Today’s class was abuzz with excitement. Youth started showing up early, eager to move forward with our project after receiving a round of applause and unanimous approval from our local Tucson Pima Arts Council (http://tucsonpimaartscouncil.org/) Public Art Design review Committee. Since our mural is on the exterior of a County owned building, this is the process used to obtain permission for public arts projects.
Our theme today is gesture. After looking at some slides of gesture drawings and paintings we launched right into a journal assignment where one student became the eyes, the other the hand, and we drew a simple still life. This is a really fun and simple icebreaker assignment, and fits well into a discussion about hand eye coordination, and the tension created between the hand and eye as we create art.
Our next lesson included a series of timed gesture drawings. We talked about why this was important, especially when creating a mural, since we are using our entire body to paint. We also talked about the relationship of gesture, intuitive drawing and the principles of design. Gesture drawing can help us become tuned into our natural design sensibilities and reduces the time for self-censorship. Finally we created a sustained gesture drawing. Each week we will continue a 15 minute version of this drawing practice before resuming work on the mural.

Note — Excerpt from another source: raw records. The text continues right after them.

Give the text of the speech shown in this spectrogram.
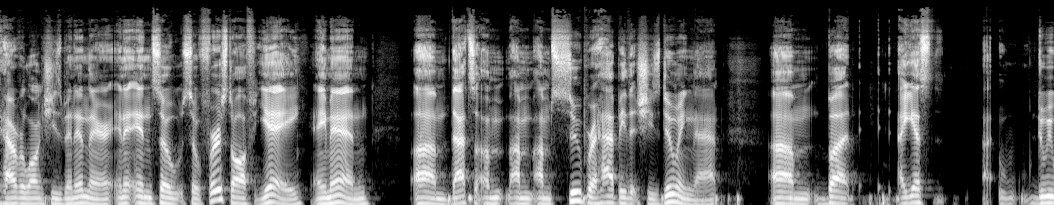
however long she's been in there. And and so so first off, yay, amen. Um, that's I'm I'm I'm super happy that she's doing that. Um, but I guess uh, do we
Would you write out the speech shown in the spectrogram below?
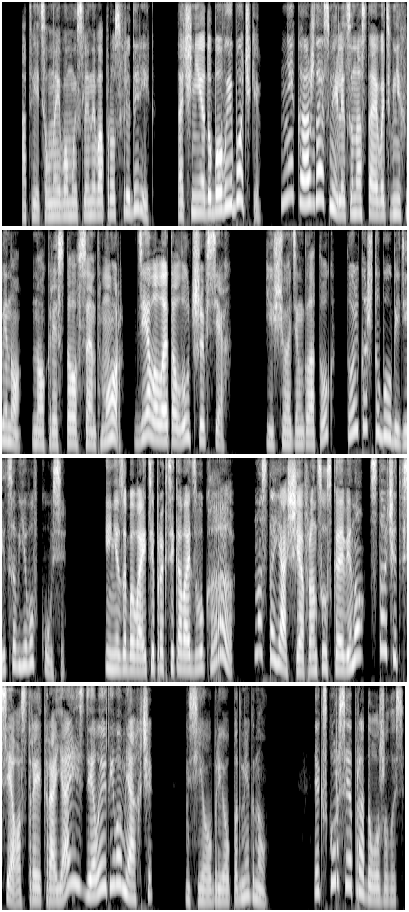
— ответил на его мысленный вопрос Фредерик. «Точнее, дубовые бочки. Не каждый осмелится настаивать в них вино, но Кристоф Сент-Мор делал это лучше всех». Еще один глоток, только чтобы убедиться в его вкусе. И не забывайте практиковать звук «р», Настоящее французское вино сточит все острые края и сделает его мягче. Мсье Обрио подмигнул. Экскурсия продолжилась.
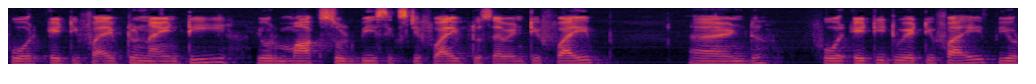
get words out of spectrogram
for 85 to 90 your marks should be 65 to 75 and for 80 to 85 your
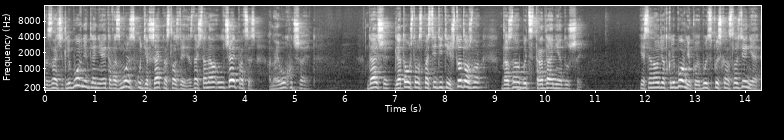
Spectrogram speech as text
Значит, любовник для нее – это возможность удержать наслаждение. Значит, она улучшает процесс, она его ухудшает. Дальше, для того, чтобы спасти детей, что должно? Должно быть страдание души. Если она уйдет к любовнику, будет вспышка наслаждения,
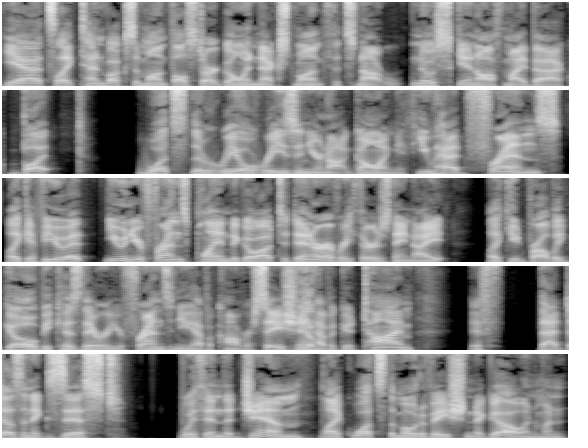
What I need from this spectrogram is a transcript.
Yeah, it's like ten bucks a month. I'll start going next month. It's not no skin off my back, but what's the real reason you're not going? If you had friends, like if you had you and your friends planned to go out to dinner every Thursday night, like you'd probably go because they were your friends and you have a conversation, Yep. have a good time. If that doesn't exist within the gym, like what's the motivation to go? And when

|Hand Eye Coordination Ice Breaker|
Having finished our the mural design the painting has started, but a number of recommendations came in from the community. We decided that the tree with dancers and religious icons would become an indigenous tree, our Palo Verde, and the symbols would include our state flower, bird and other icons we would vote on in the next session.

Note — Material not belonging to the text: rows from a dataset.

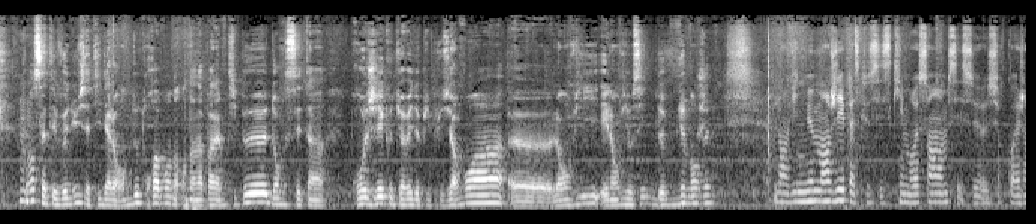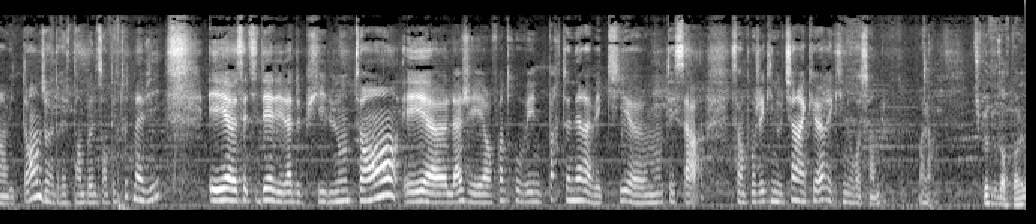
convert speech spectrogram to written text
Comment ça t'est venu cette idée? Alors en deux, trois mots, on en a parlé un petit peu. Donc c'est un projet que tu avais depuis plusieurs mois, euh, l'envie et l'envie aussi de mieux manger? L'envie de mieux manger parce que c'est ce qui me ressemble, c'est ce sur quoi j'ai envie de tendre. J'ai envie de rester en bonne santé toute ma vie. Et euh, cette idée, elle est là depuis longtemps. Et euh, là, j'ai enfin trouvé une partenaire avec qui euh, monter ça. C'est un projet qui nous tient à cœur et qui nous ressemble. Voilà. Tu peux nous en parler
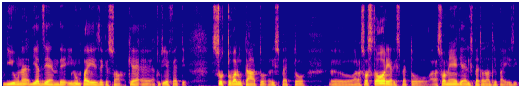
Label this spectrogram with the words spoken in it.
di, una, di aziende in un paese che, so, che è a tutti gli effetti sottovalutato rispetto a eh, alla sua storia, rispetto alla sua media e rispetto ad altri paesi.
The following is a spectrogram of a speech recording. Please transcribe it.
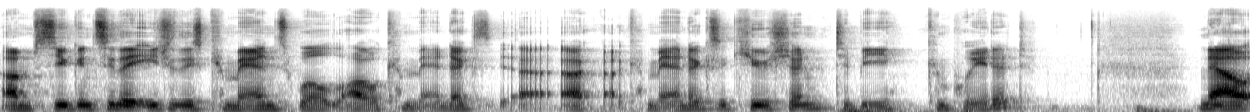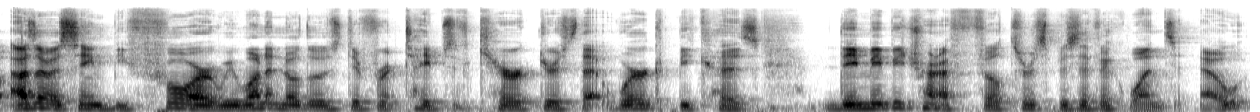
Um, so you can see that each of these commands will allow command ex uh, a command execution to be completed. Now, as I was saying before, we want to know those different types of characters that work because they may be trying to filter specific ones out.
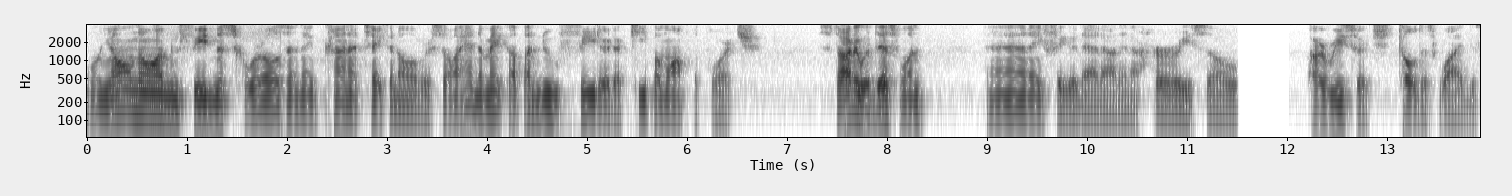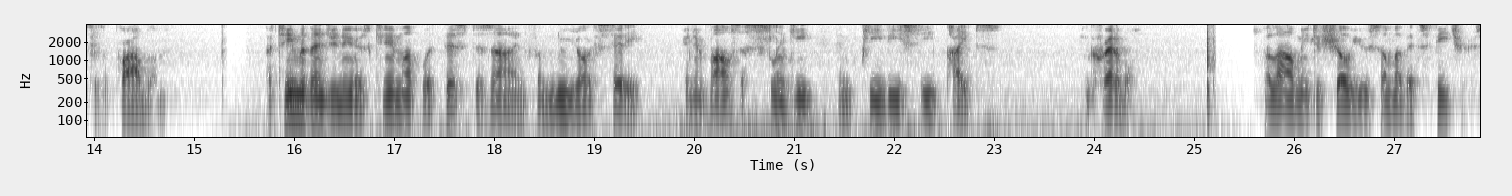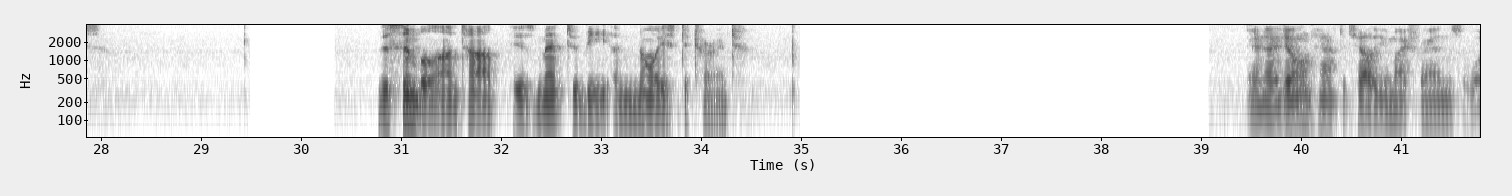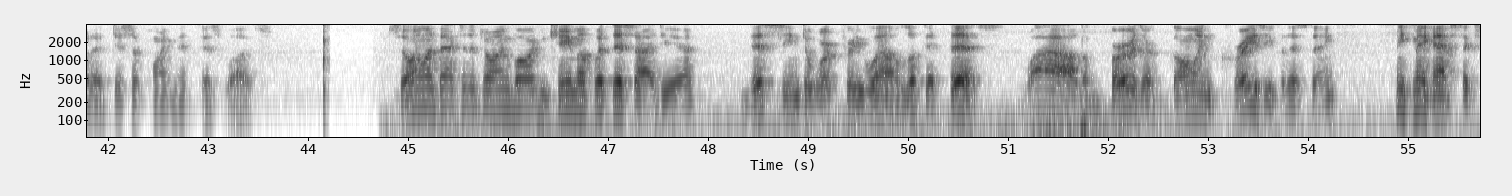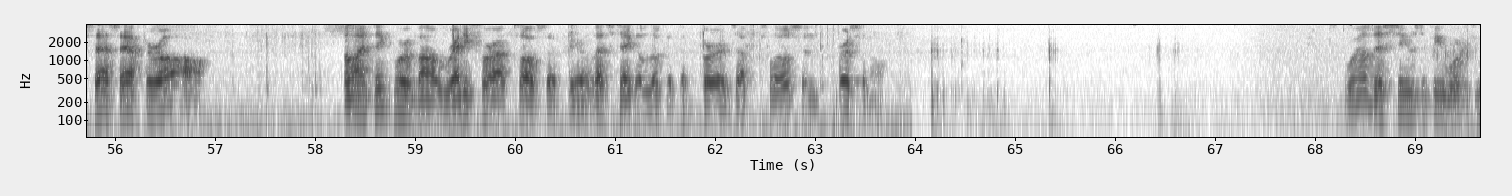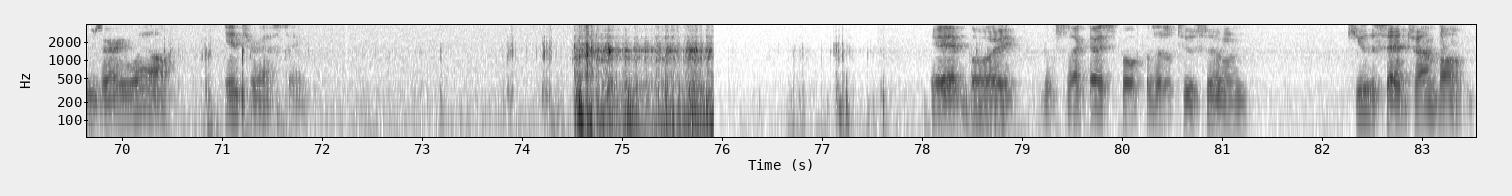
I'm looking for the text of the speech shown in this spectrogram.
Well, y'all know I've been feeding the squirrels and they've kind of taken over, so I had to make up a new feeder to keep them off the porch. Started with this one, and they figured that out in a hurry, so our research told us why this is a problem. A team of engineers came up with this design from New York City. It involves a slinky and PVC pipes. Incredible. Allow me to show you some of its features. The cymbal on top is meant to be a noise deterrent. And I don't have to tell you, my friends, what a disappointment this was. So I went back to the drawing board and came up with this idea. This seemed to work pretty well. Look at this. Wow, the birds are going crazy for this thing. We may have success after all. Well, I think we're about ready for our close-up here. Let's take a look at the birds up close and personal. Well, this seems to be working very well. Interesting. Hey boy, looks like I spoke a little too soon. Cue the sad trombone.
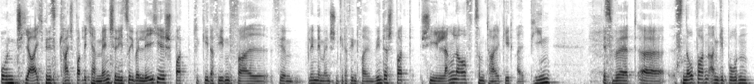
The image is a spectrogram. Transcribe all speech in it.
und ja, ich bin jetzt kein sportlicher Mensch. Wenn ich jetzt so überlege, Sport geht auf jeden Fall für blinde Menschen geht auf jeden Fall Wintersport, Skilanglauf, zum Teil geht Alpin. Es wird äh, Snowboarden angeboten.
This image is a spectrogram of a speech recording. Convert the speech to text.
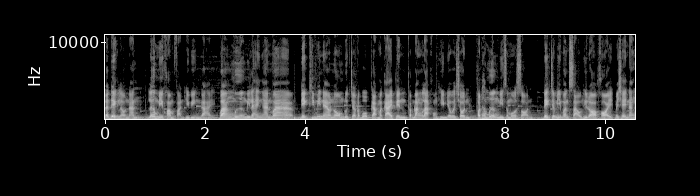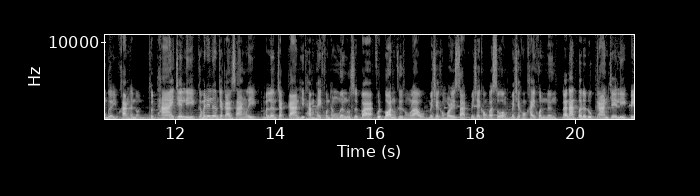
และเด็กเหล่านั้น เริ่มมีความฝันที่วิ่งได้ บางเมืองมีรายงานว่าเด็กที่มีแนวโน้มหลุดจากระบบกลับมากลายเป็นกำลังหลักของทีมเยาวชน เพราะถ้าเมืองมีสโมสร เด็กจะมีวันเสาร์ที่รอคอย ไม่ใช่นั่งเบื่ออยู่ข้างถนน สุดท้ายเจลีกก็ไม่ได้เริ่มจากการสร้างลีก มันเริ่มจากการที่ทำให้คนทั้งเมืองรู้สึกว่าฟุตบอลคือของเราไม่ใช่ของบริษัท ไม่ใช่ของกระทรวง ไม่ใช่ของใครคนหนึง และนัดเปิดฤดูกาลเจลีกปี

Our goal was to integrate these ideas into our design. We have been using a consensus based decision making process which provides youth an opportunity to practice their group-organizing skills. We selected two facilitators: a “scribe” and a vibes watcher/time-keeper. From here I really got to sit back. I turned my curriculum over to the facilitators while guiding the process as needed. This happens to be an exceptionally smart group of kids so for the better part of the next hour I was a participant. We played a game called 7-Up, you might know it - where we put our heads down and voted thumbs up or down, and the youth all had so much to say, scribbling notes while pinching their lips and eagerly waiting for their turn to talk.
|Talking about our first gesture drawings.|
The time-keeper noted we had 15 minutes left in class. The facilitators closed the meeting and read our reflection assignment, to write a one-page description of the mural including the changes we had voted on so far. The scribes agreed to assemble and edit the writings into a single mural description.
As you can imagine, we were all excited for next week’s class!
The final session was on May 30, 2013, and still new kids were coming to paint. Work in the neighborhood continues, with a mural unveiling, clean ups, tree plantings, gardens and lots more ideas being discussed!
** This project is made possible in part by a grant from the Tucson Pima Arts Council IV P.L.A.C.E. Initiative grant funded by The Open Society Institute, Pima County and the Friends of the Tucson Arts Brigade, Thank You! **
A version of this article also appeared on the Teaching Artist Journals' TAJ/AltSPACE